By Danh Le Phuoc submitted on 23/Mar/2018
Major Revision
Review Comment:

The manuscript presents an application report on building a stream reasoning system for monitoring several activities in large geographical areas. The work is extended from authors’s previous paper[45] which uses the core technology of theirs in[6]. Authors report their experiences in overcoming the performance issues when dealing with a complicated processing pipeline involving various data operations that are not trivial to build efficient indexes or materialised views.

The content has a good structure with an easy-to-follow storyline that helps the reader to understand the technical changes and why authors have to go through all the hurdles to build their system. However, judging the manuscript as an application report, the report must indicate a deployed application other than just a simulated lab test, therefore, author must provide a detailed real setup for such a application otherwise the paper should go to the "full paper" track with a longer content. Following is the other comments to revise the next version.

1. Definition 1: “if p in enclosed in A”, the meaning of “enclosed” here needs to be more precisely defined.

2. Definition 3: the nearby relation can be defined based on vessels V1 and V2, no need to put p an p’ in the notation nearby(V1.p, V2.p',…) if we consider p is a property of a vessel V, then we can have nearby(V1,V2,…) which is consistent with definition 1 and 2. Then consider consistently use , V.p, then p.x,p.y,p.t in this section.

3. The process of cleaning expired points from third paragraph of section 3.3 needs to be discussed on the locking implication which caused by the concurrency of the multi-core processing context evaluated in the paper. Moreover, this approach needs the assumption that the incoming data has to be in strictly order, so, this assumption needs to be explicitly stated.

4. Section 1, first paragraph mentions ‘windowing” term here, but, there is no further discussion at this point until then introducing window parameter in the evaluation at Section 5.3. I think some definition or description on “window" should be introduced here.

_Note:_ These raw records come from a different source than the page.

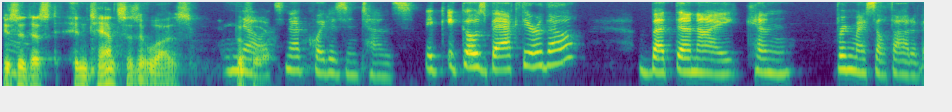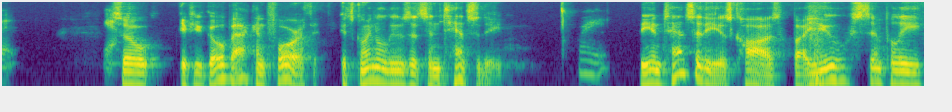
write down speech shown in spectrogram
Is it as intense as it was? Before? No, it's not quite as intense. It, it goes back there though, but then I can bring myself out of it. Yeah. So if you go back and forth, it's going to lose its intensity. Right. The intensity is caused by you simply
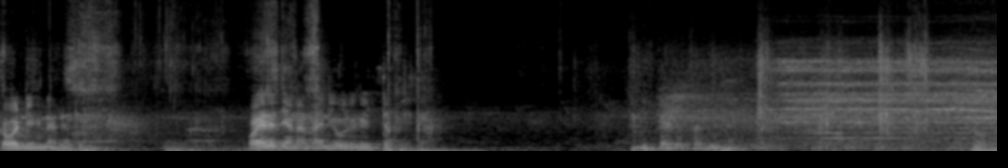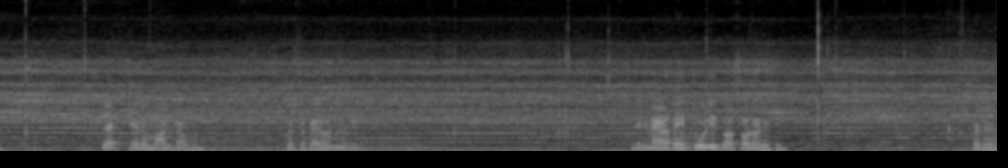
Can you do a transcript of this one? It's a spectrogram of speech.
कवा निघणार आहे आता? वायरच येणार नाही एवढी रेती टाकली तर. विकायला हो. पॅक केलं माल टाकून. कसं काय होणार आहे? निघणार आता हे तोडीच बसावं लागते सगळं.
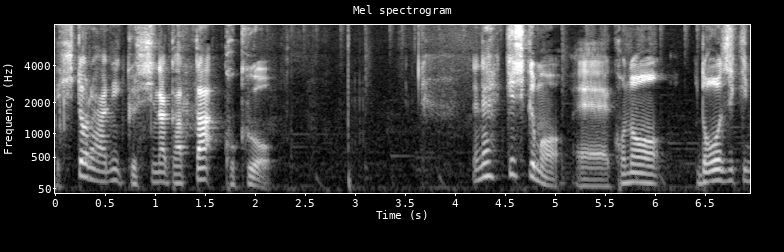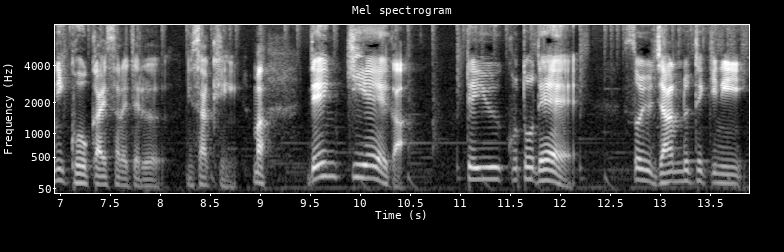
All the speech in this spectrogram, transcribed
ヒトラーに屈しなかった国王。でね、岸くも、えーこの同時期に公開されてる2作品。まあ、電気映画っていうことで、そういうジャンル的に、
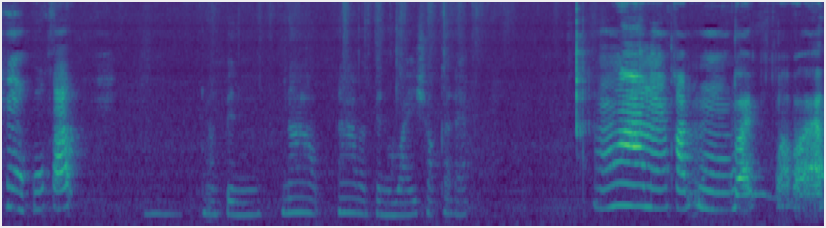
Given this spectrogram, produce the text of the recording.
หืมกูครับ มันเป็นหน้าหน้ามันเป็นไวท์ช็อกโกแลตงามนะครับอืมไว้บอกแล้ว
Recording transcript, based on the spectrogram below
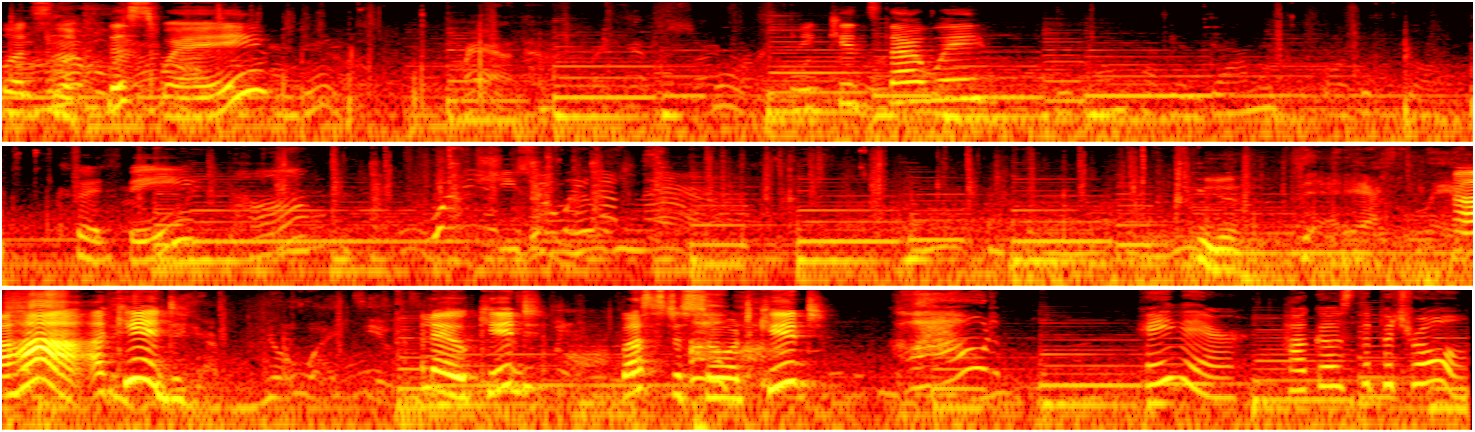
Let's look this way. Any kids that way? Could be. Huh? She's really mad. Aha! A kid! Hello, kid. Buster sword, kid. Cloud? Hey there. How goes the patrol?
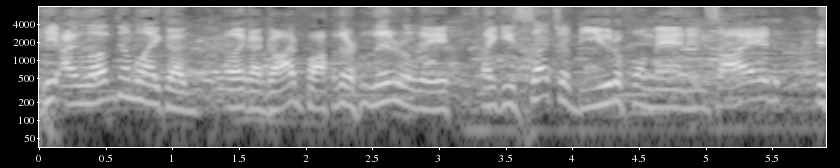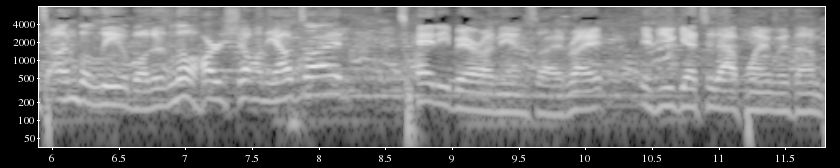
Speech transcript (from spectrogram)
He, I loved him like a like a godfather, literally. Like he's such a beautiful man inside. It's unbelievable. There's a little hard shell on the outside, teddy bear on the inside, right? If you get to that point with him,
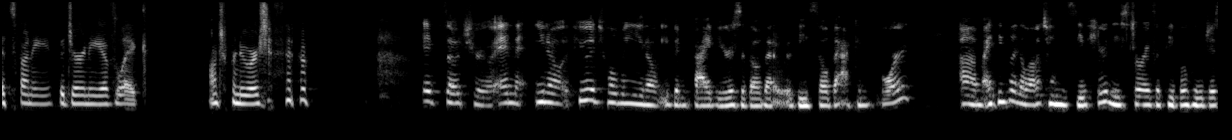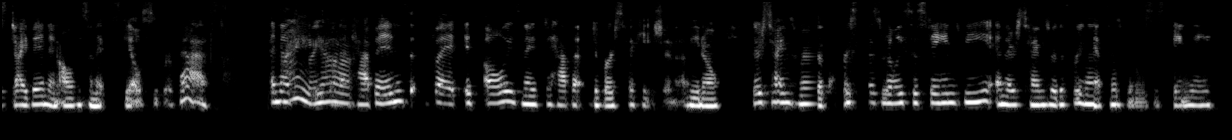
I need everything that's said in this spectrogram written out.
it's funny the journey of like entrepreneurship. it's so true. And, you know, if you had told me, you know, even five years ago that it would be so back and forth, um, I think like a lot of times you hear these stories of people who just dive in and all of a sudden it scales super fast. And that's right, great yeah. when that happens, but it's always nice to have that diversification of, you know, there's times where the course has really sustained me and there's times where the freelance has really sustained me.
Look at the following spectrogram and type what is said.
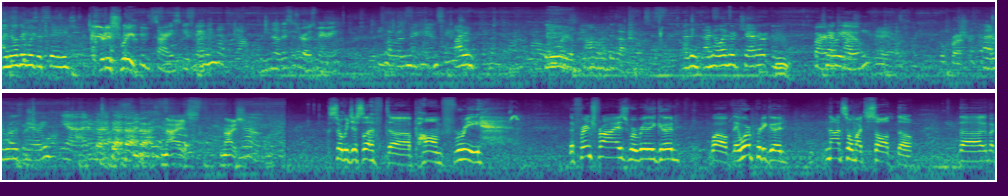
I know there was a sage. Pretty sweet. Sorry, excuse me. I think that's that one. No, this is rosemary. You got rosemary and sage? I didn't. They ordered them. I don't know what they got. I think I know. I heard cheddar and Barbecue. teriyaki. Had a rosemary. Yeah, I don't know what this. Nice, nice. No. So we just left uh, Palm Free. The French fries were really good. Well, they were pretty good. Not so much salt though. The, the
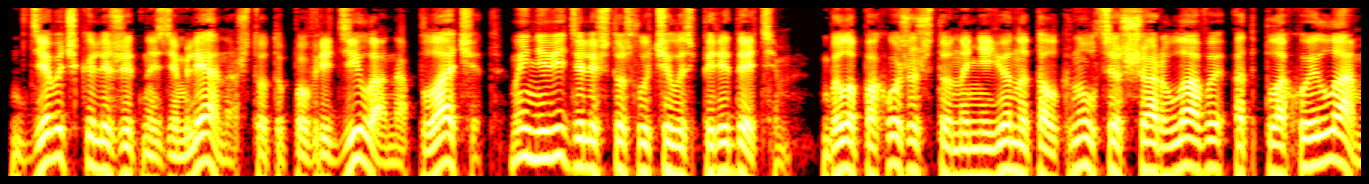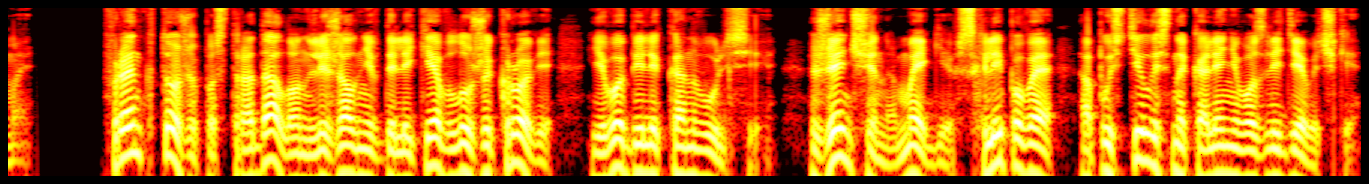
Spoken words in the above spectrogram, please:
Девочка лежит на земле, она что-то повредила, она плачет. Мы не видели, что случилось перед этим. Было похоже, что на нее натолкнулся шар лавы от плохой ламы. Фрэнк тоже пострадал, он лежал невдалеке в луже крови, его били конвульсии. Женщина, Мэгги, всхлипывая, опустилась на колени возле девочки.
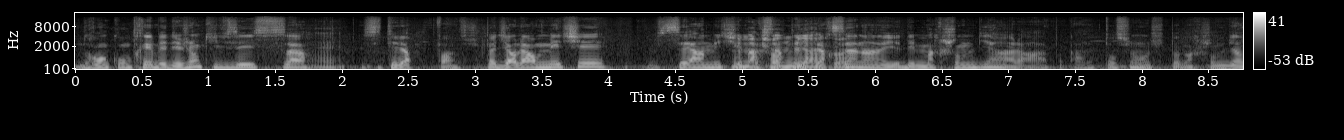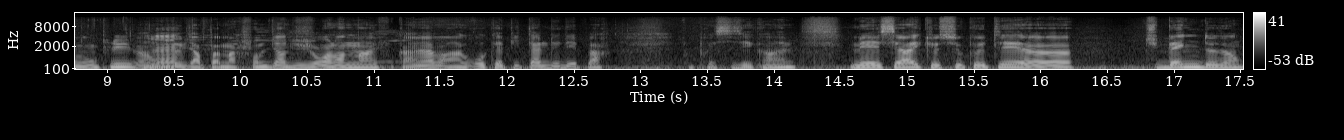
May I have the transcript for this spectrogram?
de rencontrer bah, des gens qui faisaient ça. Ouais. C'était leur, enfin, je vais pas dire leur métier. C'est un métier pour certaines quoi. personnes. hein. Il y a des marchands de biens. Alors attention, je suis pas marchand de biens non plus. hein. Ouais. On ne devient pas marchand de biens du jour au lendemain. Il faut quand même avoir un gros capital de départ. Il faut préciser quand même. Mais c'est vrai que ce côté, euh, tu baignes dedans.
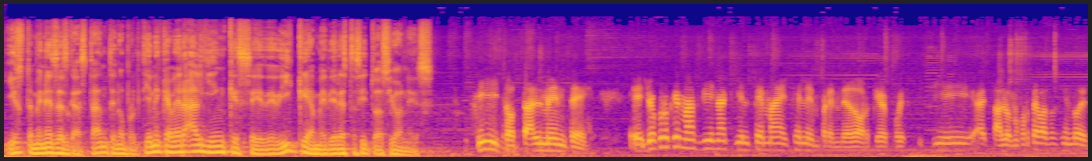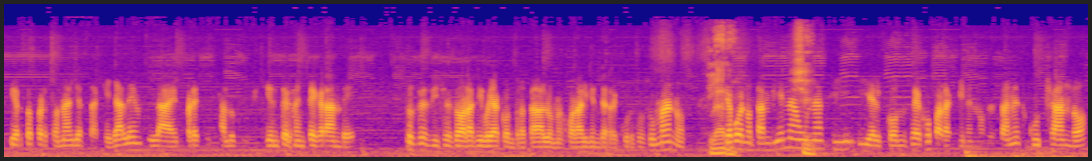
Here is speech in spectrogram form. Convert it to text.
Y eso también es desgastante, ¿no? Porque tiene que haber alguien que se dedique a medir estas situaciones. Sí, totalmente. Eh, yo creo que más bien aquí el tema es el emprendedor, que pues sí, a lo mejor te vas haciendo de cierto personal y hasta que ya la, la empresa está lo suficientemente grande, entonces dices, ahora sí voy a contratar a lo mejor a alguien de recursos humanos. Que bueno, también aún así, y el consejo para quienes nos están escuchando,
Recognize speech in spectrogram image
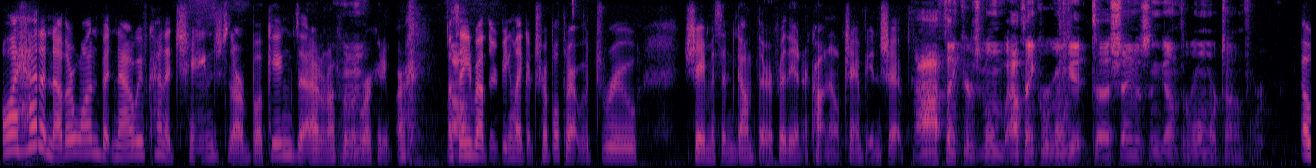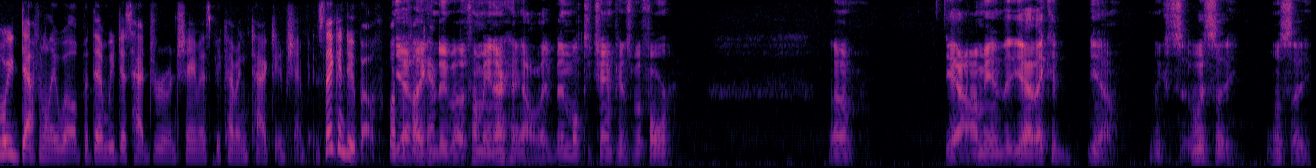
Well, I had another one, but now we've kind of changed our bookings. I don't know if it would Mhm. work anymore. I was Oh. thinking about there being like a triple threat with Drew, Sheamus, and Gunther for the Intercontinental Championship. I think there's going. I think we're going to get uh, Sheamus and Gunther one more time for it. Oh, we definitely will. But then we just had Drew and Sheamus becoming tag team champions. They can do both. What yeah, the they can ever. do both. I mean, they're hell, they've been multi champions before. So, yeah, I mean, the, yeah, they could. You know, we could, we'll see. We'll see.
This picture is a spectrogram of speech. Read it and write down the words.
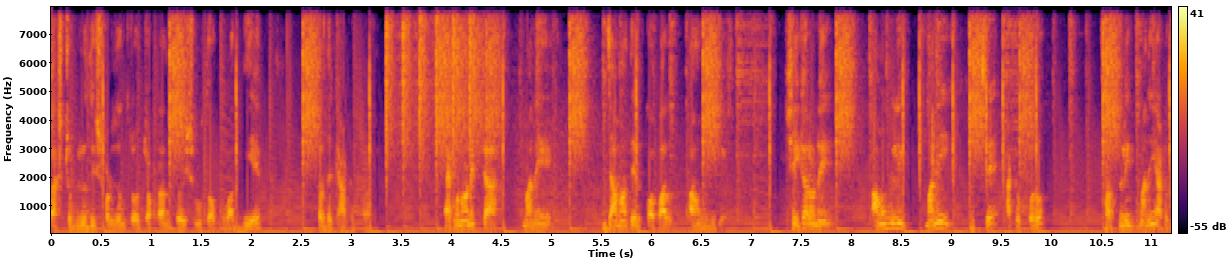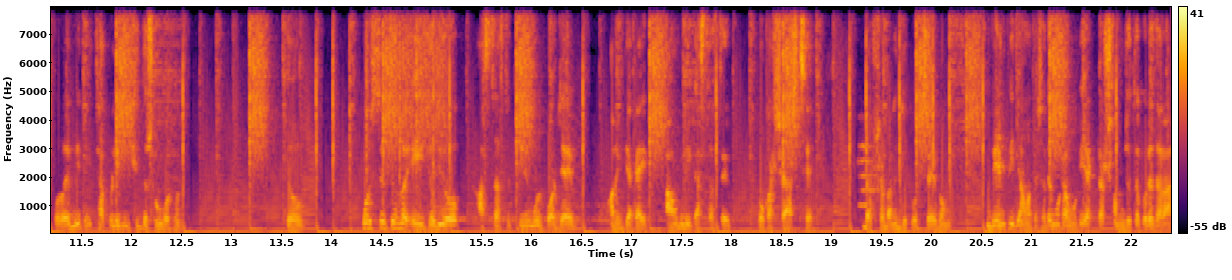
রাষ্ট্রবিরোধী ষড়যন্ত্র, চক্রান্ত এই সমস্ত অপবাদ দিয়ে তাদেরকে আটক করা এখন অনেকটা মানে জামাতের কপাল আওয়ামী লীগের। সেই কারণে আওয়ামী লীগ মানেই হচ্ছে আটক করো। ছাত্রলীগ মানেই আটক করো এমনিতেই ছাত্রলীগ নিষিদ্ধ সংগঠন। তো পরিস্থিতি হলো এই, যদিও আস্তে আস্তে তৃণমূল পর্যায়ে অনেক জায়গায় আওয়ামী লীগ আস্তে আস্তে প্রকাশ্যে আসছে, ব্যবসা বাণিজ্য করছে এবং বিএনপি জামাতের সাথে মোটামুটি একটা সমঝোতা করে তারা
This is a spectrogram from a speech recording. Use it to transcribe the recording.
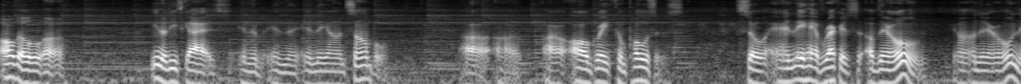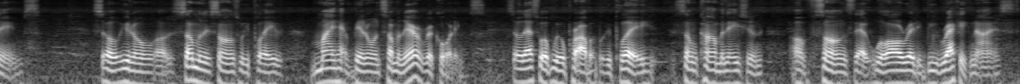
Although, uh, you know, these guys in the, in the, in the ensemble uh, are, are all great composers. So, and they have records of their own, uh, under their own names. So, you know, uh, some of the songs we play might have been on some of their recordings. So that's what we'll probably play, some combination of songs that will already be recognized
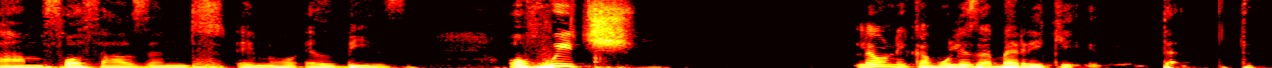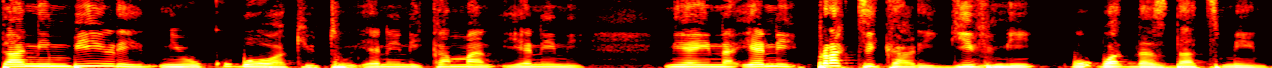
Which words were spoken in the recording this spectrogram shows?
um, 4,000 you know, lbs, of which leo nikamuuliza Bariki ta- ta- tani mbili ni ukubwa wa kitu yani ni kama yani ni, ni aina, yani practically give me what, what does that mean?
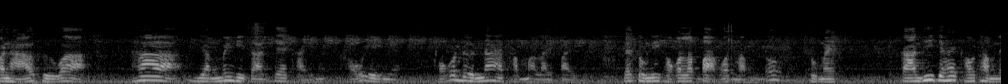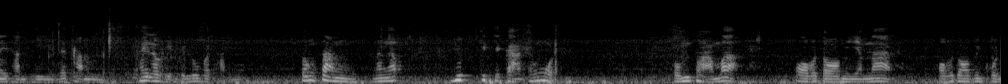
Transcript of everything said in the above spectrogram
ปัญหาก็คือว่าถ้ายังไม่มีการแก้ไขเนี่ยเขาเองเนี่ย เขาก็เดินหน้าทำอะไรไป และตรงนี้เขาก็รับปากว่าทำถูกไหมการที่จะให้เขาทำในทันทีและทำให้เราเห็นเป็นรูปธรรมเนี่ยต้องสั่งนะครับหยุดกิจการทั้งหมด ผมถามว่าอบตมีอำนาจอบตเป็นคน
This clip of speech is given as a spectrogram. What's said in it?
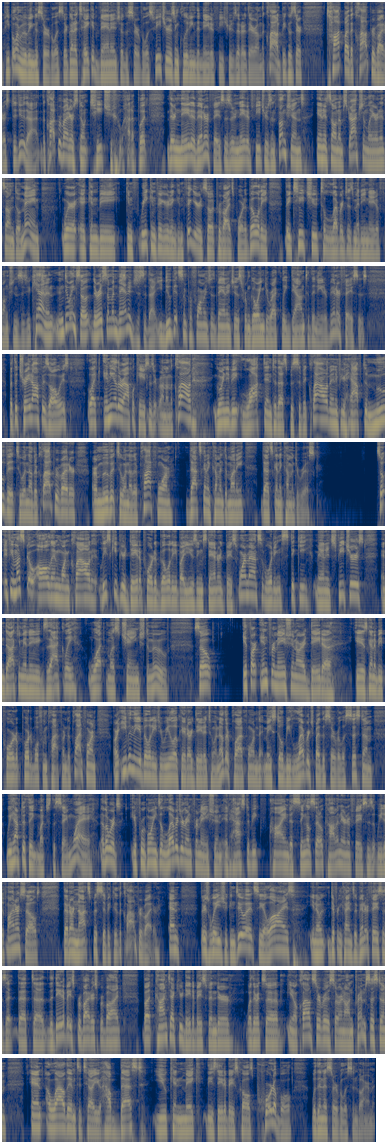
people are moving to serverless, they're going to take advantage of the serverless features, including the native features that are there on the cloud, because they're taught by the cloud providers to do that. The cloud providers don't teach you how to put their native interfaces, their native features and functions in its own abstraction layer, in its own domain where it can be reconfigured and configured so it provides portability. They teach you to leverage as many native functions as you can. And in doing so, there is some advantages to that. You do get some performance advantages from going directly down to the native interfaces. But the trade off is always, like any other applications that run on the cloud, going to be locked into that specific cloud. And if you have to move it to another cloud provider or move it to another platform, that's going to come into money, that's going to come into risk. So if you must go all in one cloud, at least keep your data portability by using standard-based formats, avoiding sticky managed features, and documenting exactly what must change to move. So if our information or our data is going to be port- portable from platform to platform, or even the ability to relocate our data to another platform that may still be leveraged by the serverless system, we have to think much the same way. In other words, if we're going to leverage our information, it has to be behind a single set of common interfaces that we define ourselves that are not specific to the cloud provider. And there's ways you can do it, CLIs, you know, different kinds of interfaces that, that uh, the database providers provide, but contact your database vendor, whether it's a you know cloud service or an on-prem system, and allow them to tell you how best you can make these database calls portable within a serverless environment.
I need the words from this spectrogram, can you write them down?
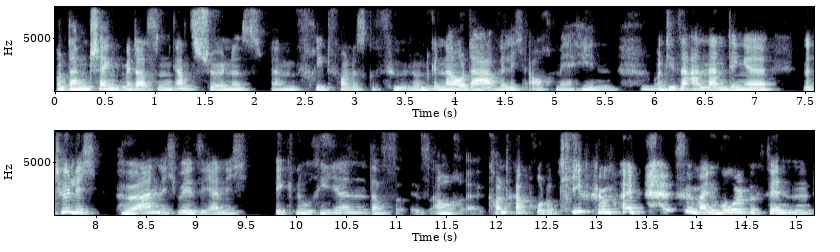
und dann schenkt mir das ein ganz schönes, ähm, friedvolles Gefühl. Und mhm. genau da will ich auch mehr hin. Mhm. Und diese anderen Dinge natürlich hören. Ich will sie ja nicht ignorieren. Das ist auch äh, kontraproduktiv für mein, für mein Wohlbefinden.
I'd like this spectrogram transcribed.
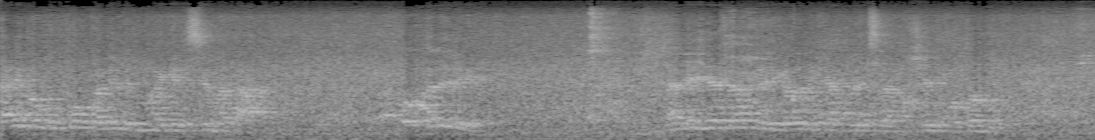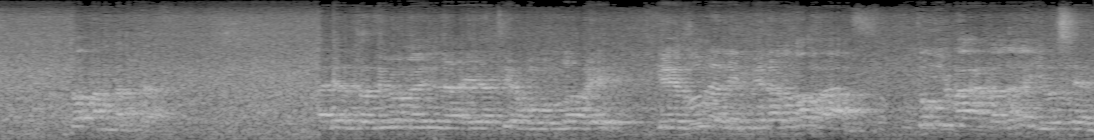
كاي بقوم قليل ما يجلس متعهد وقليل هذا يجمع لي قول لك يا الإسلام شيء مطمئن طبعا نبدأ هل ينتظرون إلا أن يأتيهم الله؟ بظلل من الغمام تقول بعد لا يوسن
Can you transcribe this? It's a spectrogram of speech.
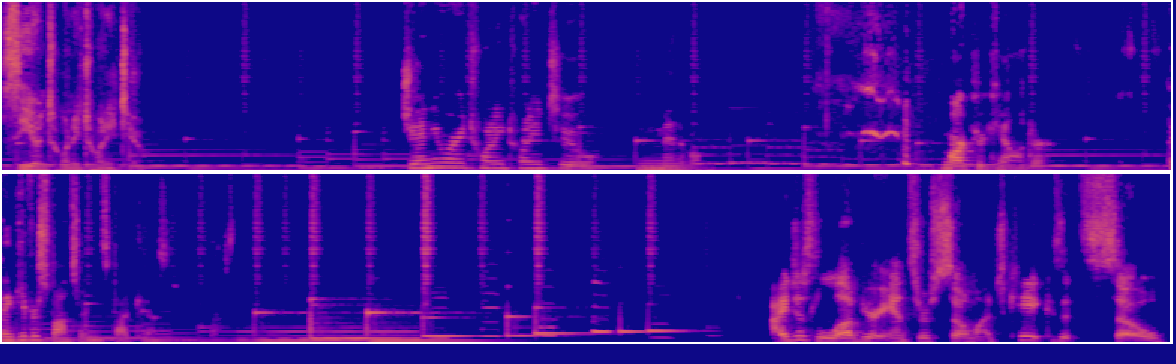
See you in 2022. January 2022, minimum. Mark your calendar. Thank you for sponsoring this podcast. I just love your answer so much, Kate, because it's so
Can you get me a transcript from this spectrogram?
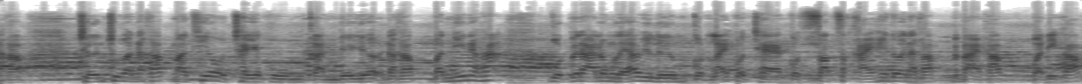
นะครับ เชิญชวนนะครับมาเที่ยวชัยภูมิกันเยอะๆนะครับ วันนี้นะฮะหมดเวลาลงแล้วอย่าลืมกดไลค์กดแชร์กดซับสไครต์ให้ด้วยนะครับบ๊ายบายครับสวัสดีครับ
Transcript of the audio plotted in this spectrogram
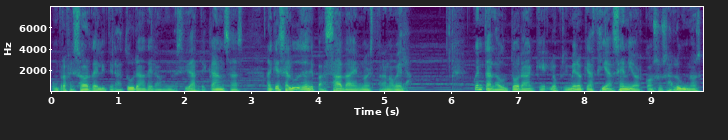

5. Section 5.1, the paper does not compare its to a baseline but itself, so, gives some explanations to why?

6. Section 5.2.2, it’s not clear for me what the temporal threshold of 30s is used for, how is related to this experiment setting.

7. Section 5.3, the experiments use the slide step at 1 hour and window 8 hours (with 31k input events) while the processing time is less than 3.5 second, then, the reported throughputs are ranged from 5-25k events per second. These figures paint a quite inconsistent picture of workload in to me. I think, authors need 1-2 paragraphs to explain the correlation among input throughputs, number of items in windows when an execution step is trigger, and then, how the slide step parameter with play the role in the over processing workload here.

8. I would suggest to use the term “near real-time” or “online” instead of “realtime” as authors used here and there,

9. The paper has several language issues, please invest considerable efforts in the next revision, here are some of them I came across:
-Third paragraph of section 1: typos: “illegal vessel behavior"->“illegal vessel behaviors"
- First paragraph of section 2: "e.g., a vessel is located within and area” -> “an” instead of “and”? ; "various types of suspicious, dangerous or illegeal vessel activity.”-> …”illegal” and “activities” ?
- Second paragraph of section 3.3: "If no cleaning were performed, then too many (old) vessel positions would be retrieved that satisfy the spatial constraint, but would be eliminated due to the temporal constraint, leading to wasteful processing”-> the sentence structure is messy, please rephrase.
- Firsts paragraph of section 4: |to detect various types of suspicious, dangerous and illegal vessel activity”-> activities?
-Section 4.2, "Rule (3) is but one of the possible…”->?
-Authors use “some” with singular nouns in several places, please double check.